- [INSTRUCTIONS FOR THE TASK]: Beginning with the line that contains "I have to get", print each line to the end of the data exactly. Omit the pictures.

(Extracted records)
···

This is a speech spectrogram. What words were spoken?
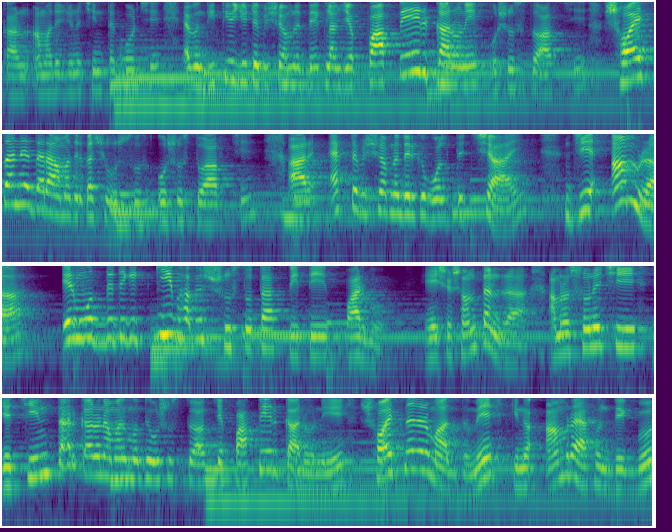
কারণ আমাদের জন্য চিন্তা করছে। এবং দ্বিতীয় যেটা বিষয় আমরা দেখলাম যে পাপের কারণে অসুস্থ আসছে, শয়তানের দ্বারা আমাদের কাছে অসুস্থ আসছে। আর একটা বিষয় আপনাদেরকে বলতে চাই যে আমরা এর মধ্যে থেকে কীভাবে সুস্থতা পেতে পারব? এইসব সন্তানরা, আমরা শুনেছি যে চিন্তার কারণে আমার মধ্যে অসুস্থ আসছে, পাপের কারণে, শয়তানের মাধ্যমে, কিন্তু আমরা এখন দেখব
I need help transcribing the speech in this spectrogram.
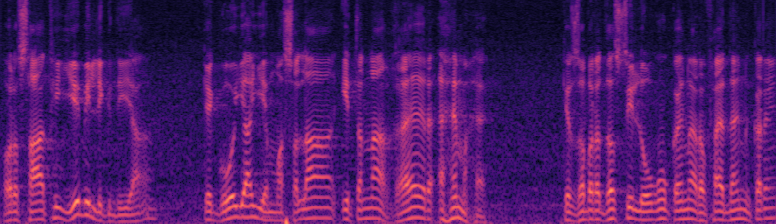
اور ساتھ ہی یہ بھی لکھ دیا کہ گویا یہ مسئلہ اتنا غیر اہم ہے۔ کہ زبردستی لوگوں کہنا رفع دین کریں،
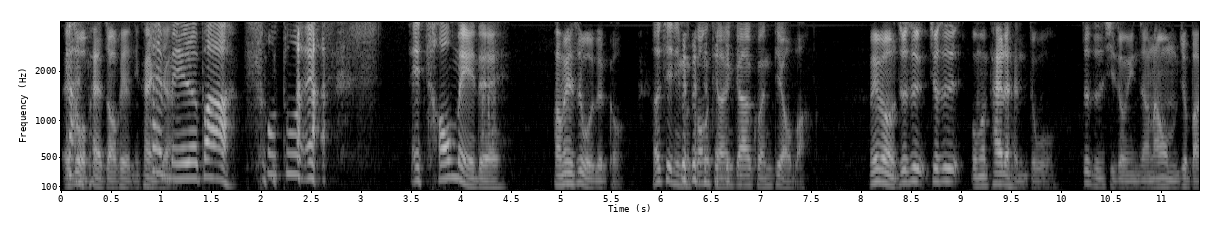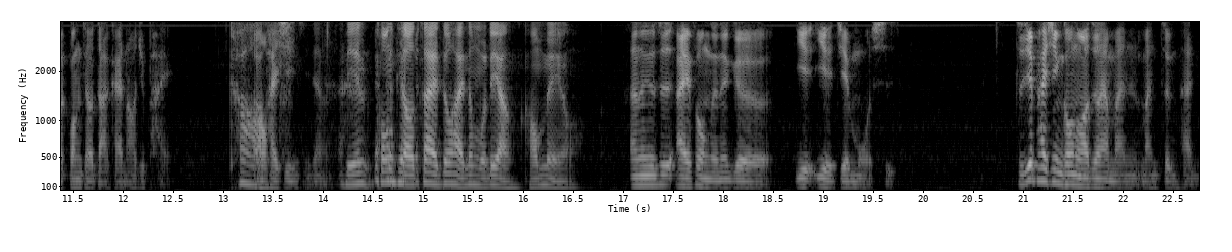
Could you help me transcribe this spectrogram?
哎、欸，是我拍的照片，你看一下。太美了吧，超多哎，哎、欸欸，超美的哎。旁边是我的狗，而且你们光条应该要关掉吧？没有，就是就是我们拍了很多，这只是其中一张，然后我们就把光条打开，然后去拍。靠，拍星星这样，连光条在都还那么亮，好美哦。它、啊、那个是 iPhone 的那个夜夜间模式，直接拍星空的话，真的还蛮蛮震撼的。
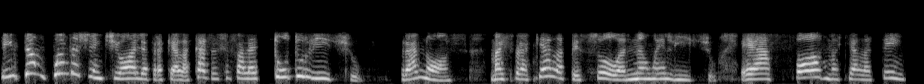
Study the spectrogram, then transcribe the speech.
Então, quando a gente olha para aquela casa, você fala, é tudo lixo para nós, mas para aquela pessoa não é lixo, é a forma que ela tem,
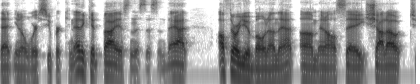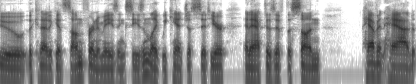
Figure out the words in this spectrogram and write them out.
that you know we're super Connecticut bias and this this and that. I'll throw you a bone on that. Um, and I'll say shout out to the Connecticut Sun for an amazing season. Like we can't just sit here and act as if the Sun haven't had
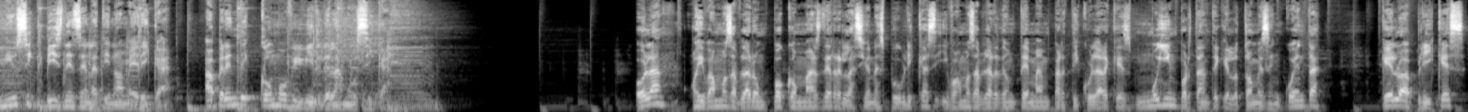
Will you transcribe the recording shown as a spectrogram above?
Music Business en Latinoamérica. Aprende cómo vivir de la música. Hola, hoy vamos a hablar un poco más de relaciones públicas y vamos a hablar de un tema en particular que es muy importante que lo tomes en cuenta, que lo apliques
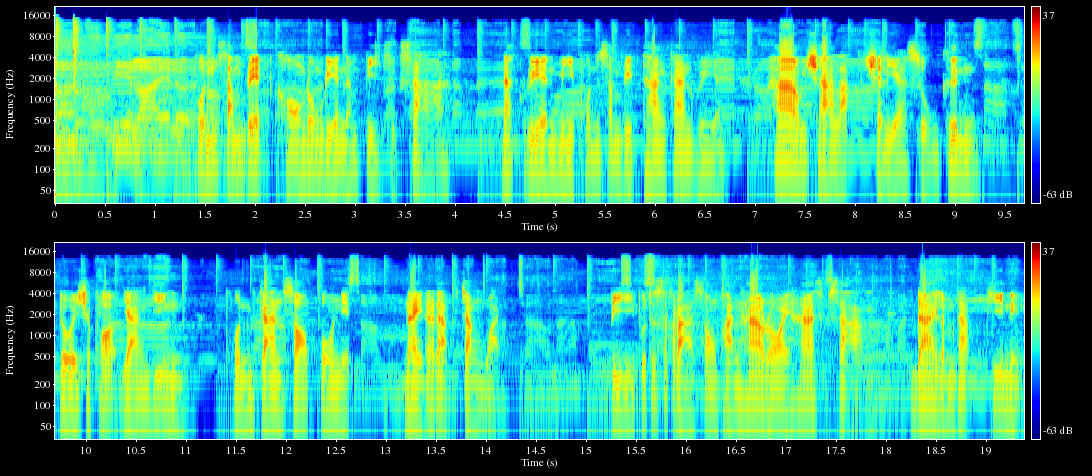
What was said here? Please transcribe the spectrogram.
นวิไลเลิศผลสำเร็จของโรงเรียนน้ำปีกศึกษา นักเรียนมีผลสำฤทธิ์ทางการเรียน 5 วิชาหลักเฉลี่ยสูงขึ้น โดยเฉพาะอย่างยิ่งผลการสอบโอเน็ตในระดับจังหวัด ปีพุทธศักราช 2553 ได้ลำดับที่ 1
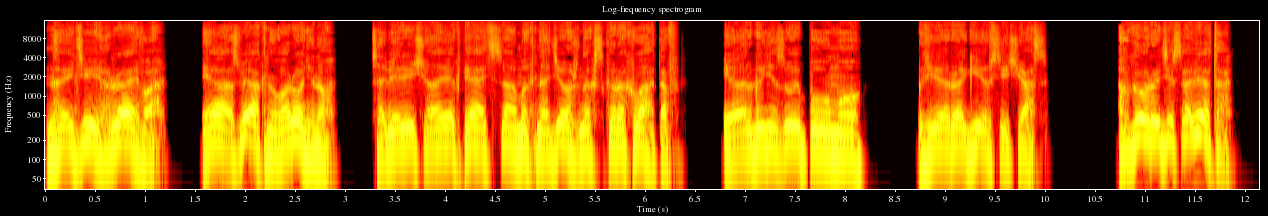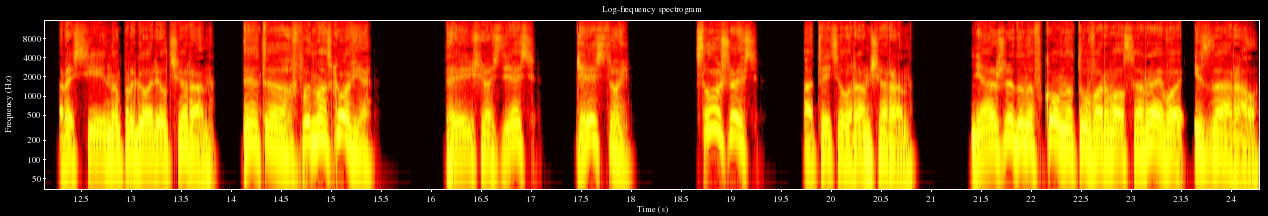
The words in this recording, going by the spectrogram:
«Найди Райва. Я звякну Воронину. Собери человек пять самых надежных скорохватов и организуй Пуму. Где Рагир сейчас?» «В городе Совета», — рассеянно проговорил Чаран. «Это в Подмосковье». «Ты еще здесь? Действуй». «Слушаюсь», — ответил Рамчаран. Неожиданно в комнату ворвался Райва и заорал.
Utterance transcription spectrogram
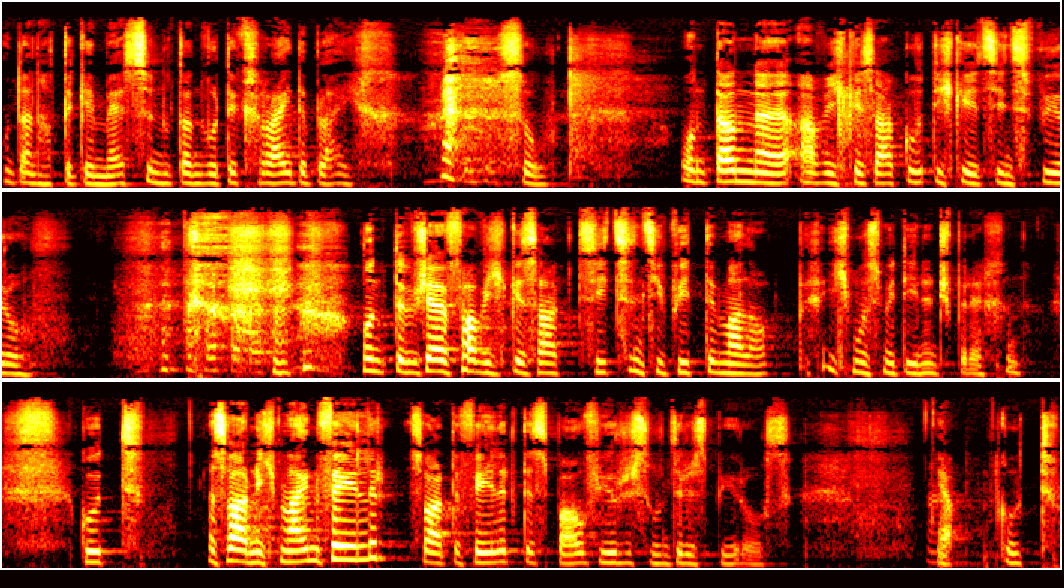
Und dann hat er gemessen und dann wurde kreidebleich. so. Und dann äh, habe ich gesagt, gut, ich gehe jetzt ins Büro. Und dem Chef habe ich gesagt, sitzen Sie bitte mal ab, ich muss mit Ihnen sprechen. Gut, es war nicht mein Fehler, es war der Fehler des Bauführers unseres Büros. Ja, gut.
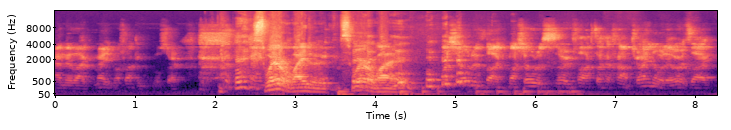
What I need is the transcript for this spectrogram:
and they're like, mate, my fucking oh sorry. swear away, dude, swear away. my shoulders like my shoulders so fucked like I can't train or whatever. It's like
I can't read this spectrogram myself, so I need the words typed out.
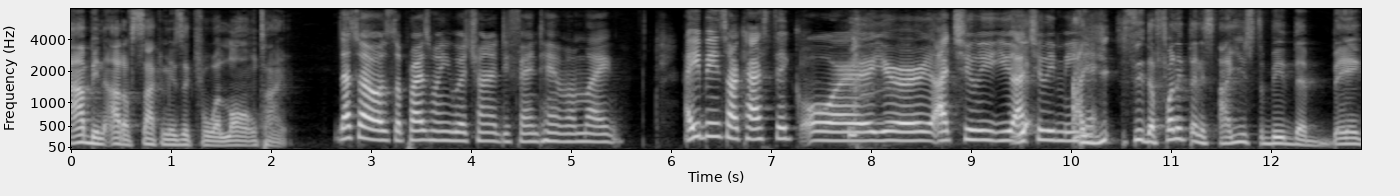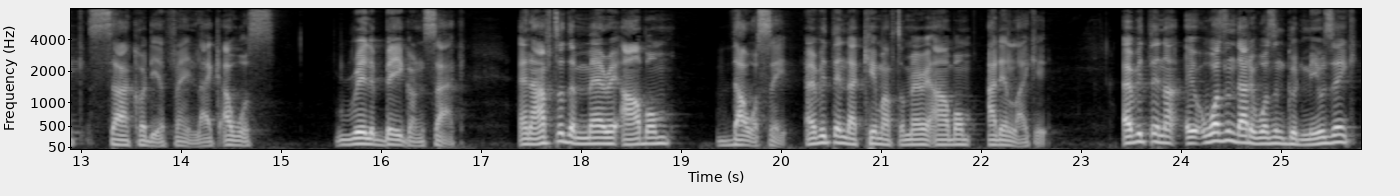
I've been out of Sark music for a long time. That's why I was surprised when you were trying to defend him. I'm like, are you being sarcastic or you're actually you actually mean I it? see the funny thing is I used to be the big Sarkodie fan. Like I was really big on Sark. And after the Mary album, that was it. Everything that came after Mary album, I didn't like it. Everything it wasn't that it wasn't good music.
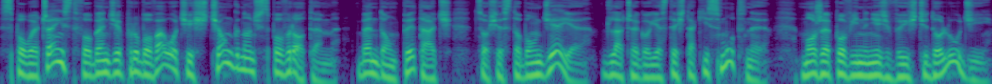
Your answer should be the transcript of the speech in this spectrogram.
Społeczeństwo będzie próbowało cię ściągnąć z powrotem. Będą pytać, co się z tobą dzieje, dlaczego jesteś taki smutny, może powinieneś wyjść do ludzi.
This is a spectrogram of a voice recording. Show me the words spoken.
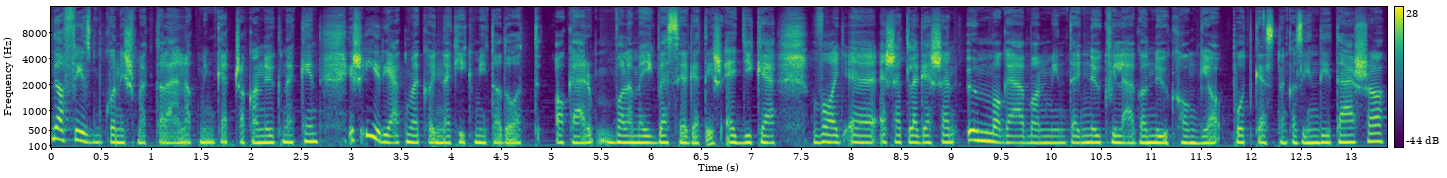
de a Facebookon is megtalálnak minket csak a nőkneként, és írják meg, hogy nekik mit adott akár valamelyik beszélgetés egyike, vagy esetlegesen önmagában, mint egy Nőkvilága Nők hangja podcastnek az indítása,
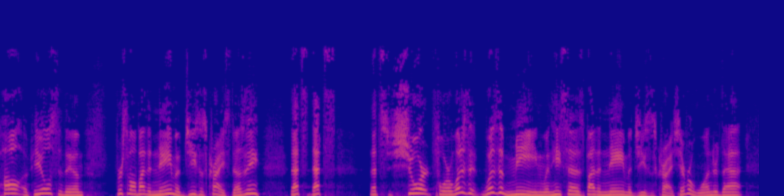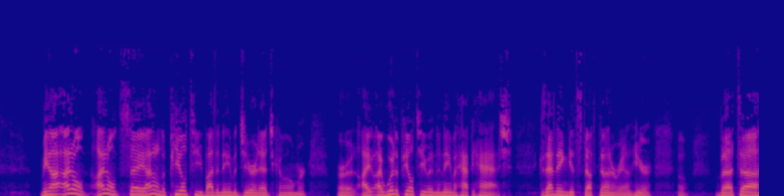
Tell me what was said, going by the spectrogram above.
Paul appeals to them, first of all, by the name of Jesus Christ, doesn't he? That's, that's, that's short for what does it what does it mean when he says by the name of Jesus Christ? You ever wondered that? I mean, I, I don't I don't say I don't appeal to you by the name of Jarred Edgecombe or or I, I would appeal to you in the name of Happy Hash because that didn't get stuff done around here. But uh,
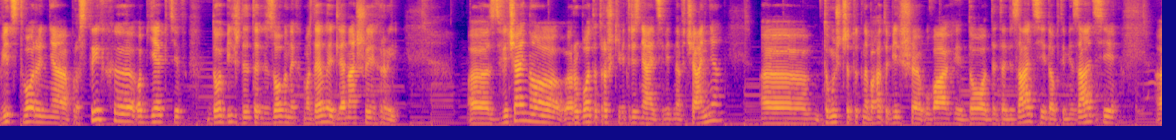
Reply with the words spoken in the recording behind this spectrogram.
від створення простих е, об'єктів до більш деталізованих моделей для нашої гри. Е, Звичайно, робота трошки відрізняється від навчання, е, тому що тут набагато більше уваги до деталізації, до оптимізації. Е,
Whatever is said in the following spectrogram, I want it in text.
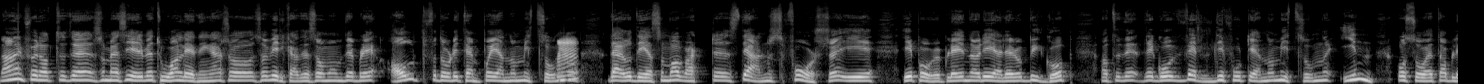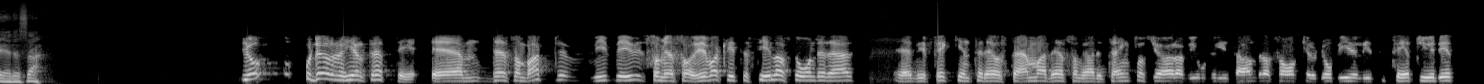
Nej, för att det, som jag säger, vid två anledningar så, så virkade det som om det blev allt för dåligt tempo genom mittzonen. Mm. Det är ju det som har varit eh, stjärnens force i, i powerplay när det gäller att bygga upp. Att det, det går väldigt fort genom mittzonen in och så etablera sig. Ja, och det har du helt rätt i. Det som vart, vi, vi, som jag sa, vi var lite stillastående där. Eh, vi fick inte det att stämma, det som vi hade tänkt oss göra. Vi gjorde lite andra saker och då blir det lite tvetydigt.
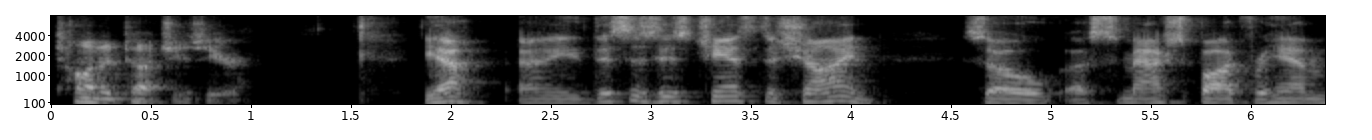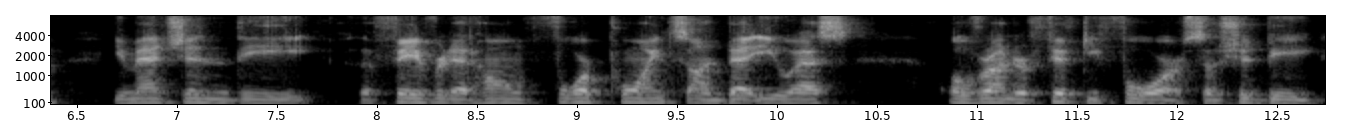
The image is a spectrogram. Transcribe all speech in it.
ton of touches here. Yeah. I mean, this is his chance to shine. So a smash spot for him. You mentioned the the favorite at home, four points on BetUS, over under 54. So should be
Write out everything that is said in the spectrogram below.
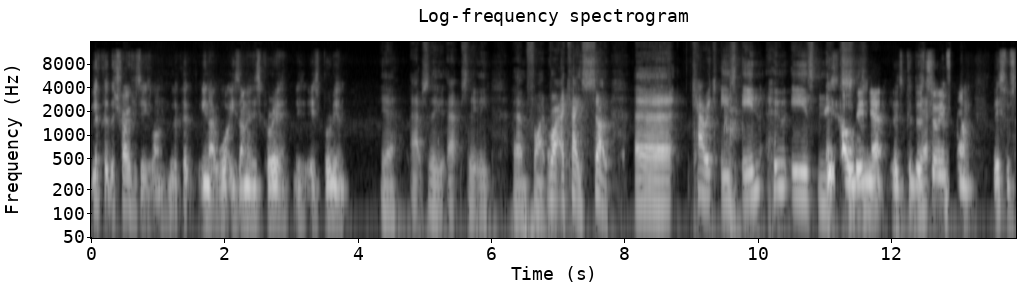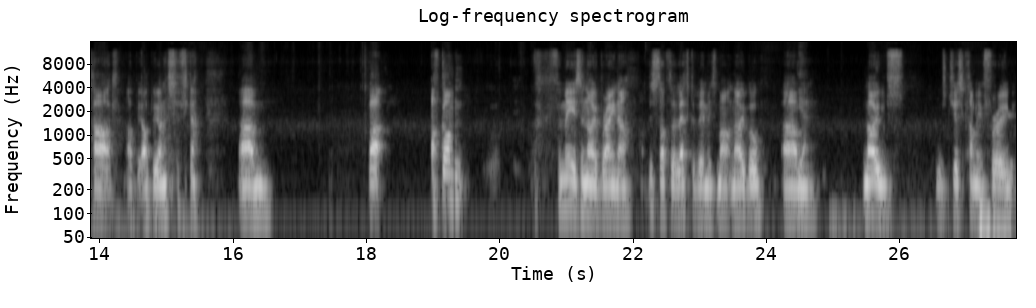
look at the trophies he's won. Look at you know what he's done in his career. It's, it's brilliant. Yeah, absolutely, absolutely um, fine. Right, okay, so uh, Carrick is in. Who is next? He's holding, yeah. There's the Yep. two in front. This was hard. I'll be, I'll be honest with you. Um, but I've gone. For me, it's a no-brainer. Just off the left of him is Mark Noble. Um, Yeah. Nobes was just coming through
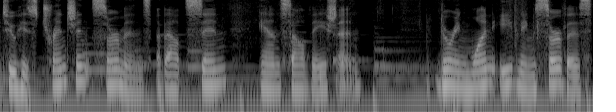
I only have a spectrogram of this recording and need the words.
to his trenchant sermons about sin and salvation. During one evening service,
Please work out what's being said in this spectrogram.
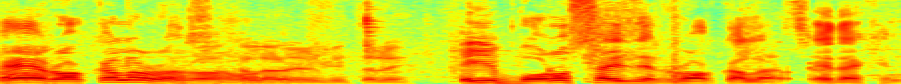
হ্যাঁ, raw colour আছে র কালারের ভিতরে। এই যে বড় সাইজের র কালার এ দেখেন।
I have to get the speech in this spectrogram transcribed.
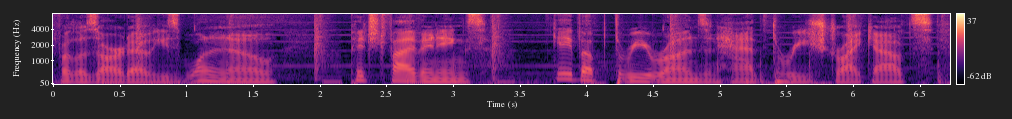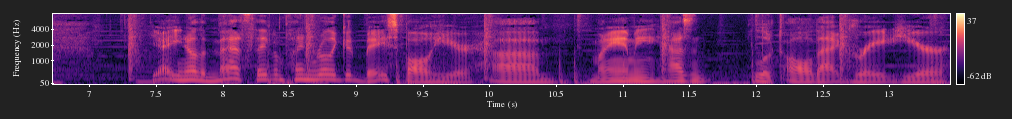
For Luzardo. he's 1 0, pitched 5 innings, gave up three runs and had three strikeouts. Yeah, you know, the Mets, they've been playing really good baseball here. Um, Miami hasn't looked all that great here.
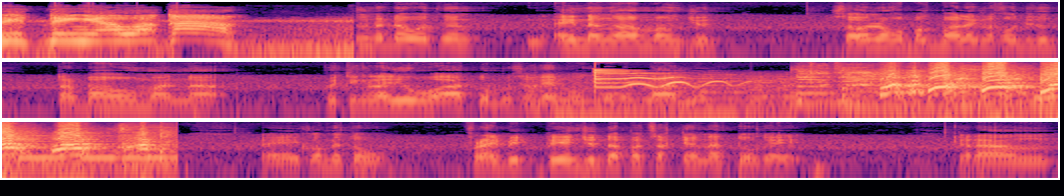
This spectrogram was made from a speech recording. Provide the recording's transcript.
Piting yawa ka! ko na dawat nga ay nangamang jud. Sa ulo ko pagbalik na ko dito trabaho man na pwedeng layo ato mo sa kay mong aeroplano. kay ko to private plane jud dapat sakyan nato kay karang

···

- [RESPONSE BELOW]:
I have to get the speech in this spectrogram transcribed.
For Luzardo. he's 1 0, pitched 5 innings, gave up three runs and had three strikeouts. Yeah, you know, the Mets, they've been playing really good baseball here. Um, Miami hasn't looked all that great here.
This spectrogram was made from a speech recording. Provide the recording's transcript.
Piting yawa ka! ko na dawat nga ay nangamang jud. Sa ulo ko pagbalik na ko dito trabaho man na pwedeng layo ato mo sa kay mong aeroplano. kay ko to private plane jud dapat sakyan nato kay karang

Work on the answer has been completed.